But at a press conference in Paris on Monday, Macron said France had acted with “international legitimacy.”
He argued that the operation was legitimate despite not being sanctioned by the UN since under a 2013 UN resolution Syria was supposed to destroy its chemical weapons arsenal.


China bans wild animal trade until viral outbreak eases

Updated 20 min 11 sec ago

China bans wild animal trade until viral outbreak eases

  • Raising transporting or selling all wild animal species is forbidden until the epidemic is over
  • The virus has caused 56 confirmed deaths and nearly 2,000 total infections

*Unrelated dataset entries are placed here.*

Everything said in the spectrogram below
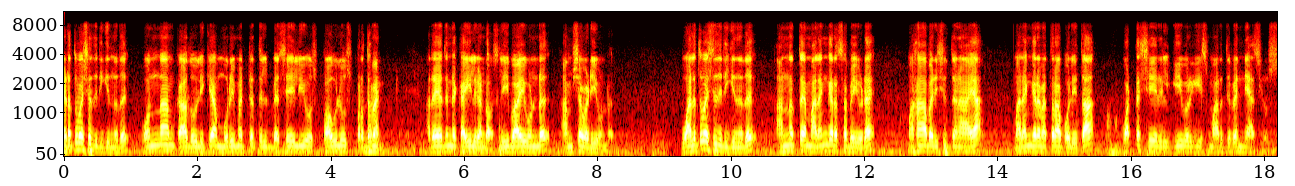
ഇടതുവശത്തിരിക്കുന്നത് ഒന്നാം കാതോലിക്ക മുറിമറ്റത്തിൽ ബസേലിയോസ് പൗലൂസ് പ്രഥമൻ. അദ്ദേഹത്തിന്റെ കയ്യിൽ കണ്ടോ സ്ലീബായി ഉണ്ട് അംശവടിയുണ്ട് വലതുവശത്തിരിക്കുന്നത് അന്നത്തെ മലങ്കര സഭയുടെ മഹാപരിശുദ്ധനായ മലങ്കര മെത്രാപ്പൊലിത്ത വട്ടശ്ശേരിൽ ഗീവർഗീസ് മാർ ദിവന്യാസ്യൂസ്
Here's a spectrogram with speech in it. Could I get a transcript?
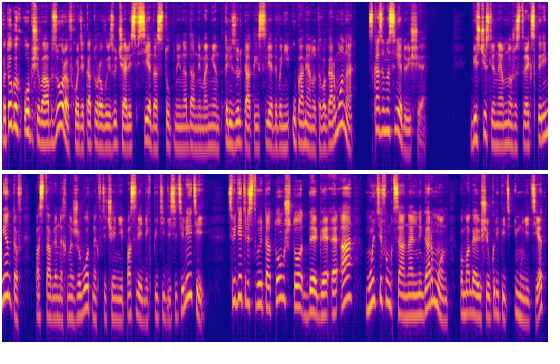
В итогах общего обзора, в ходе которого изучались все доступные на данный момент результаты исследований упомянутого гормона, сказано следующее. Бесчисленное множество экспериментов, поставленных на животных в течение последних 50-летий, свидетельствует о том, что ДГЭА – мультифункциональный гормон, помогающий укрепить иммунитет,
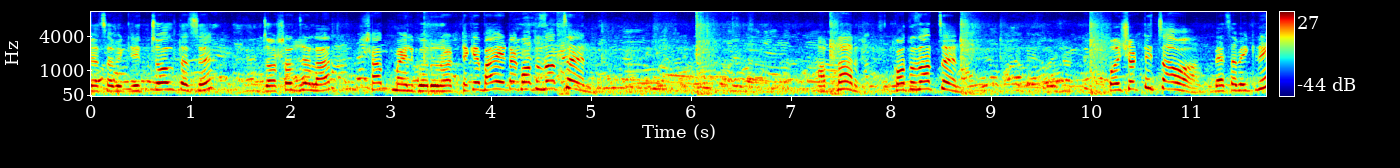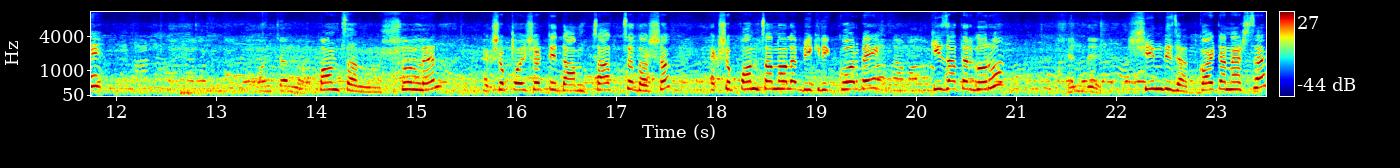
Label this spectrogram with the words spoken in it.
বেচা বিক্রি চলতেছে। যশোর জেলার সাত মাইল গরুর হাট থেকে। ভাই, এটা কত যাচ্ছেন? আপনার কত যাচ্ছেন? পঁয়ষট্টি চাওয়া বেচা বিক্রি? পঞ্চান্ন। শুনলেন একশো পঁয়ষট্টি দাম চাচ্ছে দর্শক একশো পঞ্চান্ন হলে বিক্রি করবে কি জাতের গরু? সিন্ধি। জাত। কয়টা নাচছেন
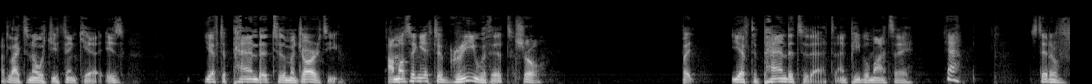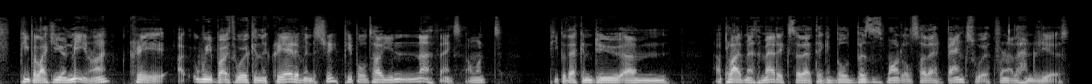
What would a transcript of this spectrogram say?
I'd like to know what you think here is you have to pander to the majority. I'm not saying you have to agree with it, Sure. but you have to pander to that. And people might say, yeah, instead of people like you and me, right? Create, we both work in the creative industry. People will tell you, no, thanks. I want people that can do, um, applied mathematics so that they can build business models so that banks work for another hundred years.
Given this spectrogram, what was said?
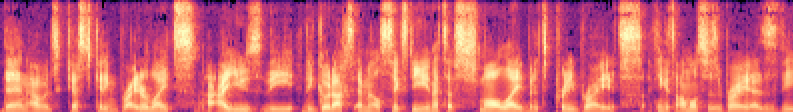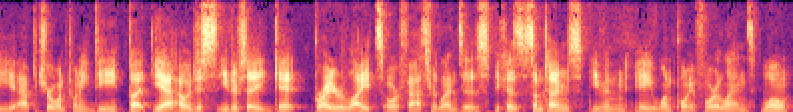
then I would suggest getting brighter lights. I use the the Godox ML60, and that's a small light, but it's pretty bright. It's I think it's almost as bright as the Aputure 120D. But yeah, I would just either say get brighter lights or faster lenses because sometimes even a 1.4 lens won't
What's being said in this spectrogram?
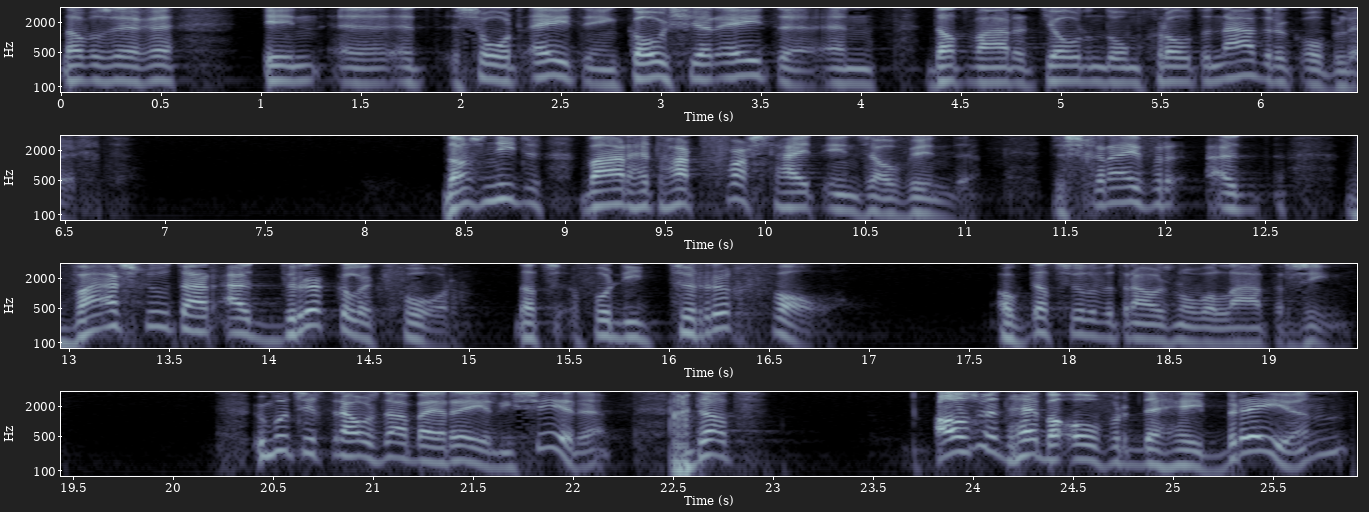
Dat wil zeggen, in uh, het soort eten, in kosher eten. En dat waar het Jodendom grote nadruk op legt. Dat is niet waar het hart vastheid in zou vinden. De schrijver waarschuwt daar uitdrukkelijk voor. Dat, voor die terugval. Ook dat zullen we trouwens nog wel later zien. U moet zich trouwens daarbij realiseren dat als we het hebben over de Hebreeën,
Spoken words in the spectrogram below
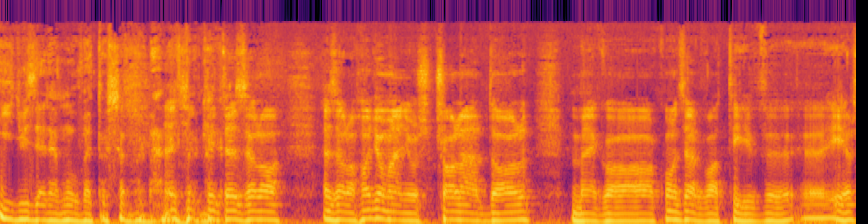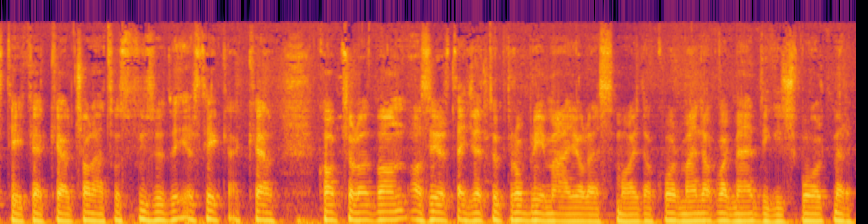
így üzenem óvatosan Orbán Egyébként ezzel a, ezzel a hagyományos családdal, meg a konzervatív értékekkel, családhoz fűződő értékekkel kapcsolatban azért egyre több problémája lesz majd a kormánynak, vagy már eddig is volt, mert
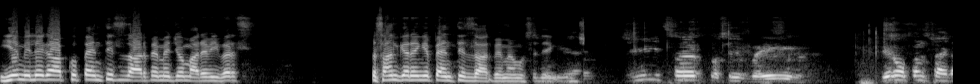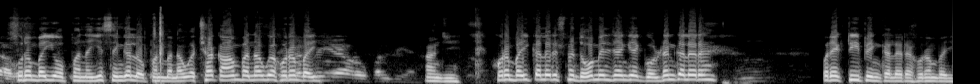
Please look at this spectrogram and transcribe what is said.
یہ ملے گا آپ کو پینتیس ہزار روپے میں جو ہمارے ویورس پسند کریں گے پینتیس ہزار روپے میں ہم اسے دیں گے۔ جی سر تو صرف بھائی خورم بھائی اوپن ہے یہ سنگل اوپن بنا ہوا۔ اچھا کام بنا ہوا ہے خورم بھائی ہاں جی۔ خورم بھائی کلر اس میں دو مل جائیں گے ایک گولڈن کلر ہے اور ایک ٹی پنک کلر ہے خورم بھائی۔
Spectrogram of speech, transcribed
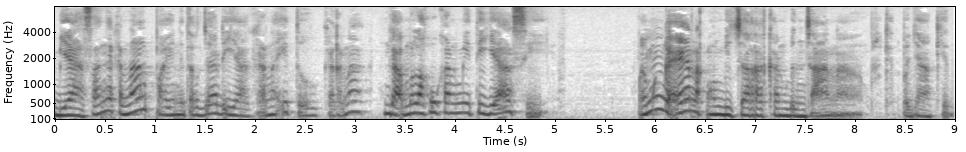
Biasanya kenapa ini terjadi ya karena itu karena nggak melakukan mitigasi. Memang nggak enak membicarakan bencana penyakit.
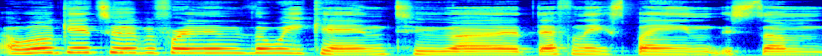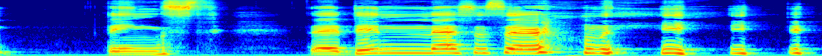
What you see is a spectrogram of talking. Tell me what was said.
I will get to it before the end of the weekend to uh, definitely explain some things that didn't necessarily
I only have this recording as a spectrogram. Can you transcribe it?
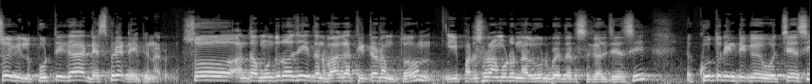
సో వీళ్ళు పూర్తిగా డెస్పరేట్ అయిపోయినారు. సో అంత ముందు రోజే ఇతను బాగా తిట్టడంతో ఈ పరశురాముడు నలుగురు బ్రదర్స్ కలిసేసి కూతురింటికి వచ్చేసి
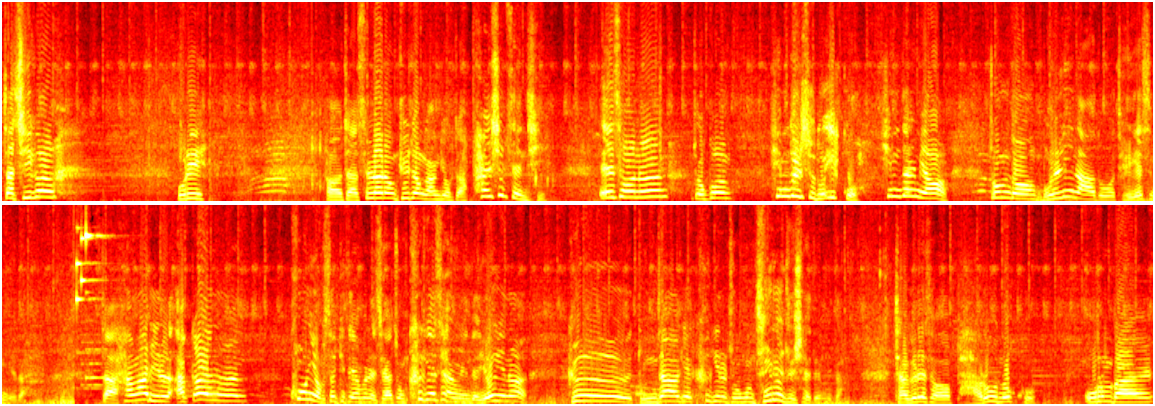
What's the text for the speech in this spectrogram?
자 지금 우리 어, 자 슬라롬 규정 간격 자 80cm 에서는 조금 힘들 수도 있고 힘들면 좀 더 멀리 나와도 되겠습니다. 자 항아리를 아까는 콘이 없었기 때문에 제가 좀 크게 사용했는데 여기는 그 동작의 크기를 조금 줄여 주셔야 됩니다. 자 그래서 바로 넣고 오른발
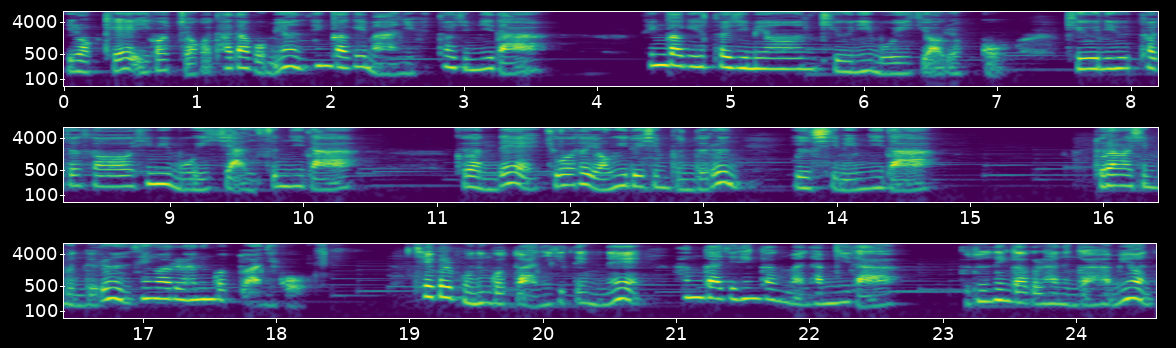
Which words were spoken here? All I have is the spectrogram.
이렇게 이것저것 하다 보면 생각이 많이 흩어집니다. 생각이 흩어지면 기운이 모이기 어렵고 기운이 흩어져서 힘이 모이지 않습니다. 그런데 죽어서 영이 되신 분들은 일심입니다. 돌아가신 분들은 생활을 하는 것도 아니고 책을 보는 것도 아니기 때문에 한 가지 생각만 합니다. 무슨 생각을 하는가 하면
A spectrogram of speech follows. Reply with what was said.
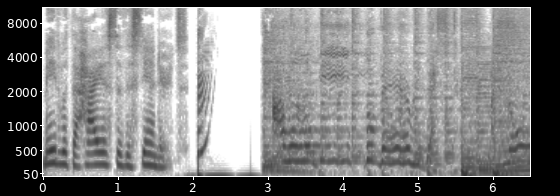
made with the highest of the standards. I wanna be the very best, no.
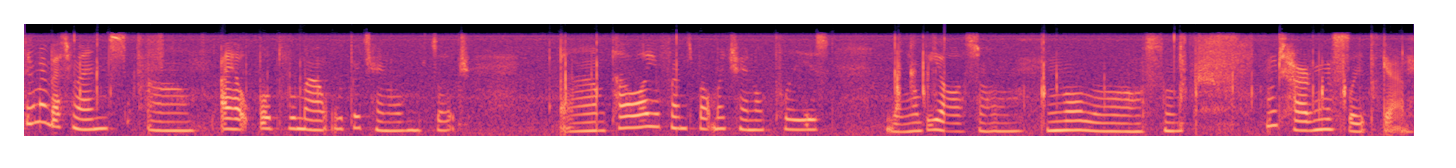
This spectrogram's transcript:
They're my best friends. Um, I help both of them out with their channels and such. Um, tell all your friends about my channel, please. Then you'll be awesome. You'll awesome. I'm tired. I'm gonna sleep again.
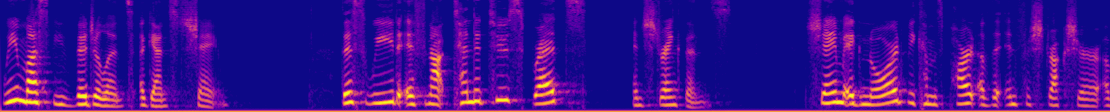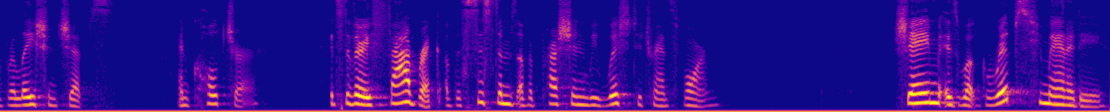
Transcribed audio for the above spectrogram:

BEIJING: China on Sunday ordered a temporary ban on the trade in wild animals as the country struggles to contain a deadly virus believed to have been spawned in a market that sold wild animals as food.
Raising, transporting or selling all wild animal species is forbidden “from the date of the announcement until the national epidemic situation is over,” said a government directive.
The ban was issued by the Ministry of Agriculture, the State Administration for Market Regulation, and the National Forestry and Grassland Administration.
The lethal virus, which has caused 56 confirmed deaths and nearly 2,000 total infections in China, and spread to about a dozen countries, is believed to have originated in a market in the central city of Wuhan, where a range of wildlife was reportedly sold.
Conservationists have long accused China of tolerating a shadowy trade in exotic animals for food or as ingredients in traditional medicines, including highly endangered species such as the pangolin or tiger.
Health experts say the trade poses a significant and growing public health risk as potentially dangerous animal-borne pathogens that people would normal not be exposed to make the jump to humans.
The SARS (Severe Acute Respiratory Syndrome) virus that killed hundreds of people in China and Hong Kong in 2002-03 also has been traced to wild animals, with scientists saying it likely originated in bats, later reaching humans via civets.
Civets, a cat-like creature, were among dozens of species listed on an exhaustive price list for one of the animal-trading businesses at the Wuhan market that emerged online last week.
Other items included various rats, snakes, giant salamanders and even live wolf pups.
Sunday’s announcement said all businesses, markets, food and beverage outlets and e-commerce platforms are “strictly prohibited from trading in wild animals in any form.”
It added that “consumers must fully understand the health risks of eating wild animals, avoid wild game, and eat healthy.”
The so-called bushmeat trade, along with broader human encroachment on wild habitats, is bringing humans into ever-closer contact with animal viruses that can spread rapidly in today’s connected world, scientists say.
A study by the Global Virome Project, a worldwide effort to increase preparedness for pandemics, estimated that there are nearly 1.7 million undiscovered viruses in the animal kingdom, nearly half of which could be harmful to humans.
Peter Daszak, a virology expert with the project, told AFP its research also indicated that we can expect around five new animal-borne pathogens to infect humanity each year.
China has launched previous crackdowns on the wildlife trade, including after SARS, but conservationists say the trade typically resumes over time.